UNNT is a 24-hour airport of entry (AOE) with fuel, full services, credit on prior arrangement and customs, immigration, and quarantine (CIQ) services in the main terminal. No hangar space is available for transient GA operations but in-flight catering options are adequate. UHPP, on the other hand, has several operating restrictions — including night curfews, relatively rough runways, limited catering options, no hangar availability and lack of good local hotel accommodations. Due to severe winter conditions in the Petropavlovsk area extensive runway maintenance is underway at UHPP up to six months each year. Another consideration to be mindful of is that UHPP is not certified for some types of large GA aircraft. UHPP has a long runway and is one of the only practical tech stops in the area. For UNNT there are seldom issues in terms of short notice or after hour operations. While short notice movements are normally approved for UHPP, airport overtime is difficult to obtain and will depend on your mission and passenger status.
3. UHPP operating considerations
UHPP is normally closed to GA operations from 0800 to 2000 UTC but may be used during these hours for tech stop purposes when use of the passenger terminal is not needed. To arrange a landing permit for UHPP for aircraft over 45 tons it’s important to confirm that the airport is certified for your particular aircraft type. Certification guarantees that required ground support equipment (GSE) and personnel will be available. If your large aircraft is not specifically certified for operation into UHPP (for example a DC10, MD90 or AN124), you’ll need to obtain a one-time approval from the airport authority and this may mandate carrying a tow bar, tech fluids and a flight mechanic onboard.

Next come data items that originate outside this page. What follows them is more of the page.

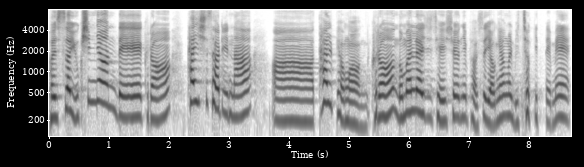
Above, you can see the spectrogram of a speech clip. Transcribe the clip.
벌써 60년대에 그런 탈시설이나 아, 탈병원 그런 normalization이 벌써 영향을 미쳤기 때문에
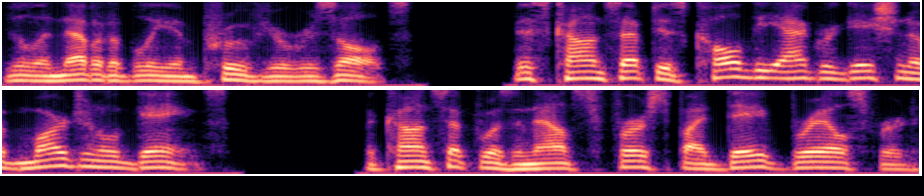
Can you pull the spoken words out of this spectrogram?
you'll inevitably improve your results. This concept is called the aggregation of marginal gains. The concept was announced first by Dave Brailsford,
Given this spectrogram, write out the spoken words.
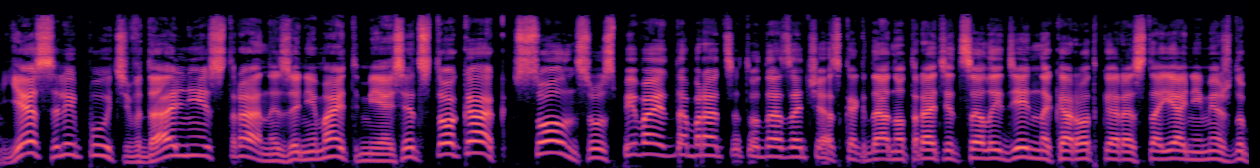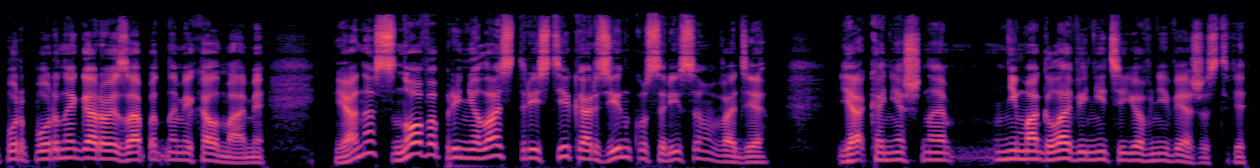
Если путь в дальние страны занимает месяц, то как солнце успевает добраться туда за час, когда оно тратит целый день на короткое расстояние между Пурпурной горой и западными холмами? И она снова принялась трясти корзинку с рисом в воде. Я, конечно, не могла винить ее в невежестве,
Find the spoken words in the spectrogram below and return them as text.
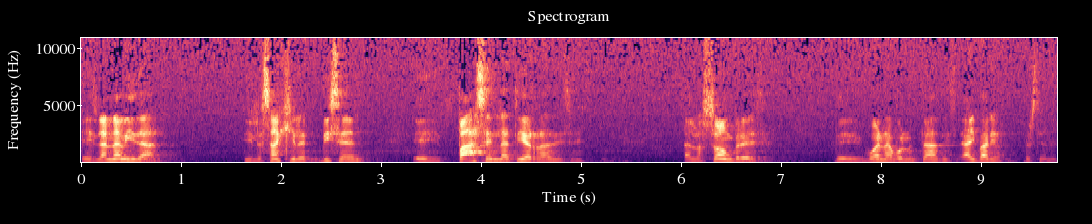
Es la Navidad y los ángeles dicen, eh, paz en la tierra, dice, a los hombres de buena voluntad, hay varias versiones.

Recommended alternates for UNNT include Kemerovo (UNEE), Barnaul (UNBB) and Novokuznetsk (UNWW) at between 150 and 300 km away. Alternates for UHPP include Yuzhno-Sakhalinsk (UHSS) and Magadan (UHMM) at a distance of about 1,000 km. The above are all 24-hour AOEs with the exception of UHSS, which is open 2100-1200 UTC and has a curfew from 0330-0500 UTC, and UHMM with is only open 2300-1100 UTC.
5. Cold weather operations
At northern locations such as UHPP and UNNT winter conditions can be extremely cold and last for up to nine months of the year. Best practice during winter is to dress warmly, drain water and lav systems, remove liquids, request a heating unit for preflight and remove batteries for longer stops. De-icing services are readily available and generally not an issue at major Russian airports during winter months.
6. Hotels and local transport
Adequate crew accommodations are available for stopovers at larger cities in Russia butroom availability may sell out during large local event periods. At larger Russian cities we often recommend staying at hotels close to the airport rather than hotels in the city center. This is because of significant traffic congestion delays in the cities. We suggest confirming crew accommodations well in advance of travel. For local area travel pre-paid transport (car with driver) is preferred. However, be aware that English speaking drivers are a rare commodity in Russia, even in the larger cities.
7. Ground service considerations
Operators should avoid sending multiple requests to different ground handlers for the same services — particularly for fuel uplifts and in-flight catering. If you decide to place an order with a different handling company it’s important to cancel any outstanding requests with different providers. In terms of fuel uplifts be aware that only TS1 fuel is available — this is similar to Jet A — and Avgas is not supplied at most locations.
8. Flight planning considerations
Alternate and equal time point (ETP) planning is a particularly important consideration when operating to and through Russia’s Siberian and northeast regions. It’s recommended that you speak to your 3rd-party provider on any routing concerns
While both UHPP and UNNT are well used tech stops there are particular cautions and issues to consider during winter months. Also, be aware of airport requirements for each airport including alternates, especially during the winter.
Stay tuned for Part 2, which covers information on customs, immigration, and permits for operations to Eastern Russia.